Lou Thesz was Steamboat’s friend and mentor. “Steamboat just idolized Thesz,” said Kiniski.
“Lou always told me, ‘wrestle, do not be clown,'” said Steamboat in July 1994.
“I used to say to him, ‘You’ve got the wrong godamn teacher. He taught you how to wrestle but he’s goddamn left-handed!'” laughed Beyer. “Lou Thesz had a lot to do with training him. Lou Thesz, he loved to go to Hawaii too. He was good friends with Sammy’s father.”
In Florida, Steamboat aligned himself on the side of local hero Eddie Graham, and headlined countless cards. He became such an icon in the state that when a young Richard Blood started out, he was dubbed Steamboat’s nephew Ricky. “The Steamboat name did obviously derive from Sam. But Eddie Graham and Jack Brisco when I went to Florida after I left Minneapolis, Eddie Graham gave me the name,” Steamboat told writer Jimmy VanderLinden. He quickly made it up the ranks in Florida. “And it wasn’t because of my work, it was only because of Sam Steamboat.”
In the latter ’60s and ’70s, Sam Steamboat came home to Hawaii. As the local promotion faded out, he drifted into coaching paddling.
That’s the Sam Steamboat that Don Muraco knew.
Steamboat and Iaukea were the two local legends that he could turn to for inspiration. “He was a good, solid worker. He was a good draw around here and most of the places he went. He spent a lot of time with Eddie Graham and Lou Thesz,” said Muraco. “He was a good guy, quiet, dedicated to the community. He did a lot of work with canoe clubs in his community after wrestling. He didn’t have much to do with wrestling after he finished up here.”
Steamboat’s passion became outrigger canoe paddling, and he coached a number of clubs, including the Outrigger, Hui Nalu and Waikiki Surf Club. His hard work promoting canoe paddling led to the sport becoming a sanctioned high school sport in Hawaii in 2000.
Sam “Steamboat” Mokuahi is survived by his wife, Sheryll; brothers, Bernie Ching, Samson Mokuahi, Kevin Mokuahi and Shannon Mokuahi; children, Samantha Moikeha, Sabrina Mokuahi, Micah Mokuahi, Mekea Leoiki, Kapena Mokuahi, Jessica Keys and Mitchell Mokuahi; and 12 grandchildren.
A memorial service is scheduled for May 20 at Maunalua Bay.

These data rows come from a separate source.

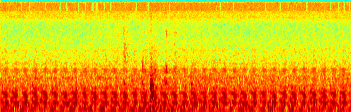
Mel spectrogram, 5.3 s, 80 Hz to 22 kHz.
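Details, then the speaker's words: Probably late-1950s or early-1960s GE Musaphonic AM/FM tube radio, just switched on before any repair: a steady low hum with buzzy overtones and no program audio, noticeable but not terrible; the drying filter capacitors let ripple through and need replacing. "a little bit of hum already so i need some filthy capacitors it's not terrible but it is noticeable"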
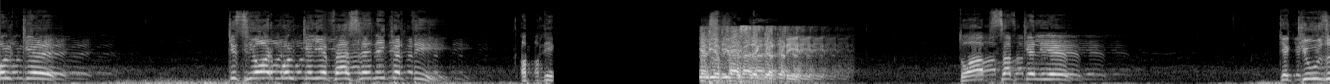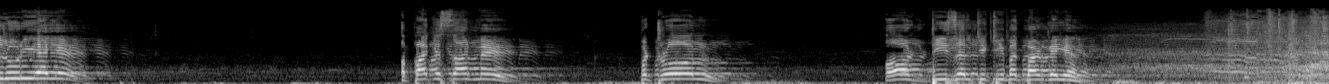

Dick Beyer, for one, is trying to figure out a way to get there for the celebration of Steamboat’s life. He and his wife Wilma visited Steamboat and his wife Sheryll two years ago. “He was just at the start of Alzheimer’s,” said Beyer. At dinner, Beyer said that he asked Steamboat to be his “funeral director”, as he wants to be buried in Hawaii, where the custom is to scatter the ashes in the ocean, and family members ride a wave in to shore.